potty chartPotty Charts:  Potty charts are very helpful during the training process.  Before you begin teaching your child, set up a chart and hang it in the bathroom.  Personalize the chart by letting your child color and decorate.  Once completed, explain that every time they successfully use the toilet, they will be given a sticker to put on their chart.  Knowing they will receive a fun sticker after each potty break will encourage them to go more often.

Incentives:  One way to conquer potty training is to offer incentives to your child.  Fill a reward bag with small treats and once your child has finished using the bathroom, let them choose one item out of the bag.  Providing children with small rewards and positive verbal encouragement will stimulate ongoing use.  When praised for their achievement, they will begin to recognize the importance of using the toilet.  As children begin to accomplish each stage of potty training, parents can slowly reduce the amount of praise and incentives they give.

soaptimeSoapTime®:  A great way to coach children to use the potty and also to teach them proper hand washing habits is to provide them with SoapTime for hand clean-up after they are finished.  This electronically enhanced product encourages children to use the bathroom more often because it gives them a fun and engaging experience at the sink.  SoapTime’s hand washing system consists of three uniquely shaped bottles: ABC, Earth and Elephant set in a SmartBase®.  Each bottle is recognized by the SmartBase and has a distinct educational theme narrated by its own Professor Goodhabits.  The themes include unique songs, factoids and LED light shows.  To use, a child simply pushes the dispenser and for 20 seconds they wash their hands while learning and enjoying their time at the sink.
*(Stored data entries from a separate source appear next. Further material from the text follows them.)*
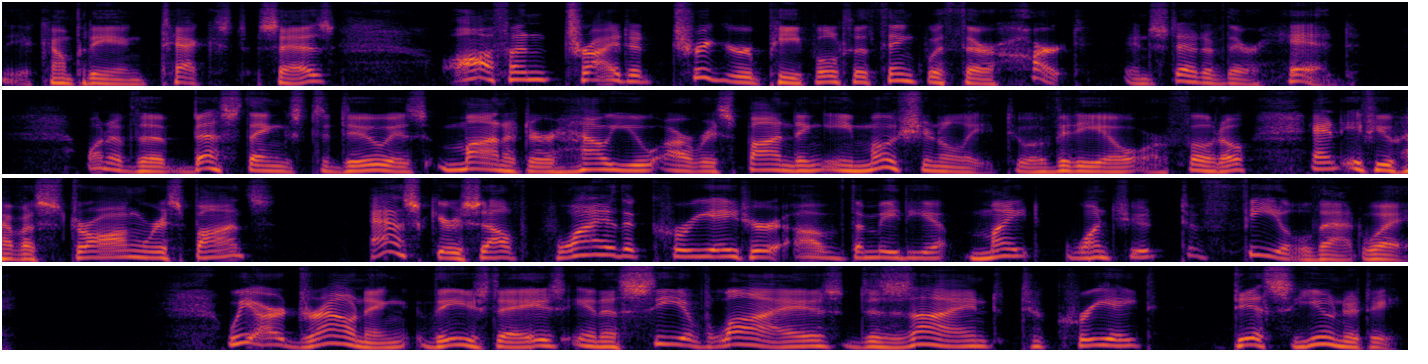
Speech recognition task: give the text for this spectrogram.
the accompanying text says, often try to trigger people to think with their heart instead of their head. One of the best things to do is monitor how you are responding emotionally to a video or photo, and if you have a strong response, Ask yourself why the creator of the media might want you to feel that way. We are drowning these days in a sea of lies designed to create disunity.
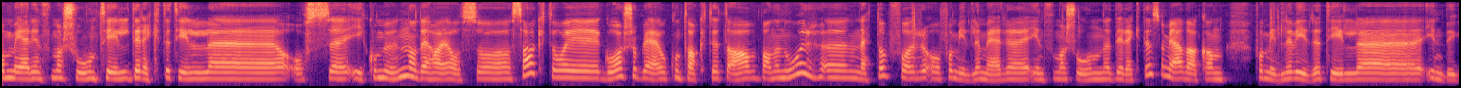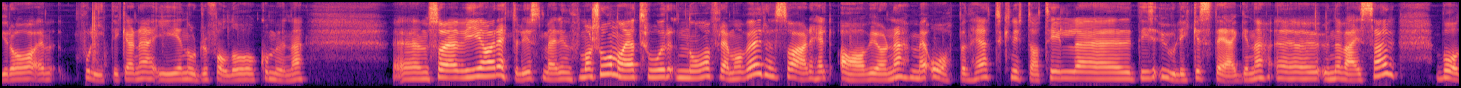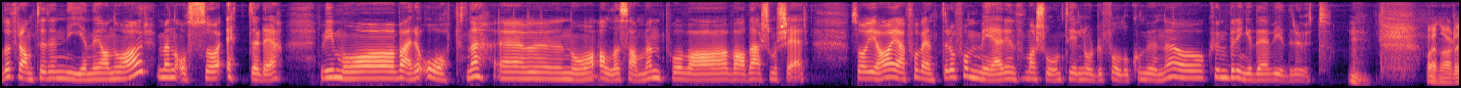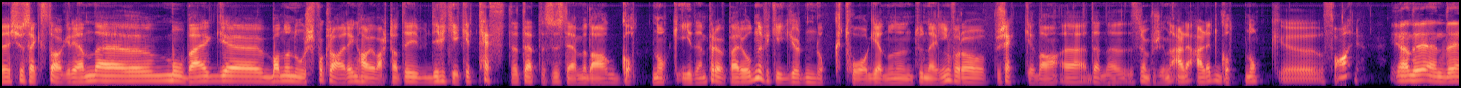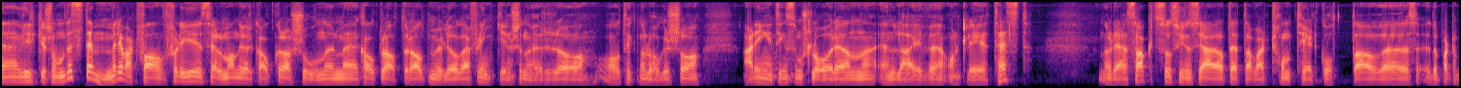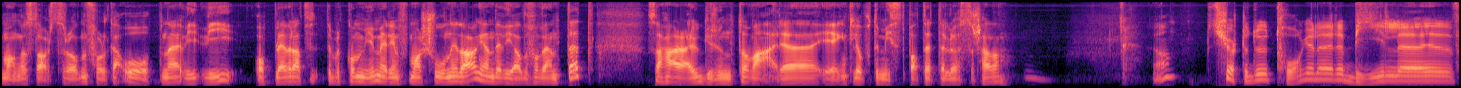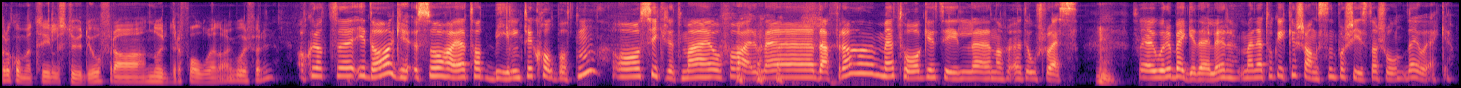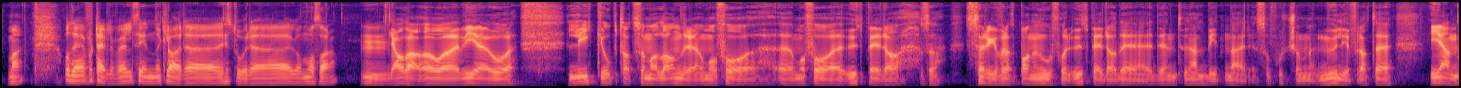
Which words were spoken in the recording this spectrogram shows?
og mer informasjon til, direkte til eh, oss eh, i kommunen, og det har jeg også sagt. Og i går så ble jeg jo kontaktet av Bane NOR eh, nettopp for å formidle mer informasjon direkte, som jeg da kan formidle videre til innbyggere og politikerne i Nordre Follo kommune. Ehm, så vi har etterlyst mer informasjon, og jeg tror nå fremover så er det helt avgjørende med åpenhet knytta til eh, de ulike stegene eh, underveis her. Både fram til den 9. januar, men også etter det. Vi må være åpne eh, nå alle sammen på hva, hva det er som skjer. Så ja, jeg forventer å få mer informasjon til Nordre Follo kommune og kunne bringe det videre ut. Mm. Og Nå er det 26 dager igjen. Eh, Moberg, eh, Bane Nors forklaring har jo vært at de, de, fikk ikke testet dette systemet da godt nok i den prøveperioden. De fikk ikke gjort nok tog gjennom denne tunnelen for å sjekke da eh, denne strømforsyningen. Er det, er det et godt nok svar? Ja, det, det, virker som det stemmer, i hvert fall. fordi Selv om man gjør kalkulasjoner med kalkulator og alt mulig, og det er flinke ingeniører og, og teknologer, så er det ingenting som slår en, en live, eh, ordentlig test. Når det er sagt, så syns jeg at dette har vært håndtert godt av eh, departementet og statsråden. Folk er åpne. Vi, vi opplever at det kom mye mer informasjon i dag enn det vi hadde forventet. Så her er jo grunn til å være egentlig optimist på at dette løser seg, da. Ja, Kjørte du tog eller bil eh, for å komme til studio fra Nordre Follo i dag, ordfører? Akkurat i dag så har jeg tatt bilen til Kolbotn og sikret meg å få være med derfra med tog til, til Oslo S. Mm. Så jeg gjorde begge deler. Men jeg tok ikke sjansen på Ski stasjon. Det gjorde jeg ikke. Nei. Og det forteller vel sin klare historie, Gon Vassara? Mm, ja da, og eh, vi er jo like opptatt som alle andre om å få, eh, om å få utbedra altså Sørge for at Bane NOR får utbedra den tunnelbiten der så fort som mulig. For at igjen,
Four-piece kit including a SmartBase, ABC, Earth and Elephant bottle is $16.97 each.  Visit mysoaptime.com.

Water Colors:  Turning potty training into a fun game can further entice little ones to use the toilet.  One way to do this is to dye the toilet water with blue or red food coloring.  This way, once the toddlers use the potty, they turn the water into an orange or green color.  Children will get a kick out of changing the color and will be more eager to join parents in the bathroom for potty training time.

Books:  Giving children books to look at on the potty will help them feel more comfortable sitting for a longer period of time.  After your child is sitting down diaper-free, provide him or her with a potty training book, as many have been written on this topic, along with any other favorite books of their choice.  Potty training books available on amazon.com include A Potty for Me by Karen Katz and Once Upon a Potty by Alona Frankel.  They start at approximately $5.

It is important for parents to remain patient as they go through the potty training process.  Taking the time each child needs to learn this new skill is essential and with these engaging tips, it can be a fun learning time, too!